KABUL, Afghanistan — Afghan President Ashraf Ghani has made two key Cabinet changes, evoking a strong response Saturday from powerful governing partner Abdullah Abdullah amid increasing pressure from the U.S. to reach a peace agreement with the Taliban.

In May 2020, Ghani and political rival Abdullah signed a power-sharing agreement, two months after both declared themselves the winner of the September 2019 presidential election. Under the deal, Ghani remained president of the war-torn nation while Abdullah was named head of the country’s National Reconciliation Council, which has the authority to handle and approve all affairs related to Afghanistans peace process. Abdullah would also be able to appoint half of Ghanis Cabinet and issue executive orders.

On Friday, the National Security Council issued decrees on behalf of Ghani in which he dismissed Interior Minister Masoud Andarabi and appointed Hayatullah Hayat as caretaker minister. In recent years, Hayat has served as governor of southern Kandahar province.

Army Chief of Staff Gen. Yasin Zia was appointed acting defense minister, replacing Asadullah Khalid.

There was little explanation for the changes, but the moves angered Abdullah. This decision is against the interests of the country in the current situation and is unacceptable, he said in a statement released Saturday.

The changes come as a May 1 deadline nears for the withdrawal of U.S. troops and America has increased pressure on both the national government and the Taliban to end decades-old fighting.

The Cabinet changes could be a sign that Ghani is pushing back against the U.S. and oppositions increasing support for an interim administration. Ghanis critics have accused him of clinging to power. He says he will leave office only through elections.
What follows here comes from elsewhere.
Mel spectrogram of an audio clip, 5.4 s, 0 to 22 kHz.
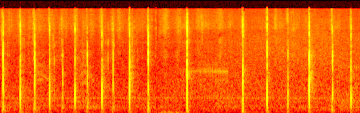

The statement from Abdullahs office said the decision to remove Andarabi came without consultation, without justifiable reason or reasons, was hastily (made) and in opposition to a political agreement between the two parties.

The new appointments come as Afghanistan experiences a nationwide spike in bombings, targeted killings and other violence as peace negotiations in Qatar between Taliban insurgents and the Afghan government stall.

The Islamic State groups local affiliate has claimed responsibility for some of the violence, but many attacks go unclaimed, with the Afghan government putting the blame on the Taliban. The insurgents have denied responsibility for most of the attacks.

On Thursday, Russia hosted the first of three international conferences aimed at jump-starting the peace process ahead of the May 1 deadline for the final withdrawal of U.S. and NATO troops from the country.

The Taliban warned Washington on Friday against defying the deadline, promising a reaction if it does, which could mean increased attacks by the insurgent group.

The talks in Qatar between the Afghan government and the Taliban have stalled, but Russia voiced hope that the talks in Moscow could help reinvigorate them.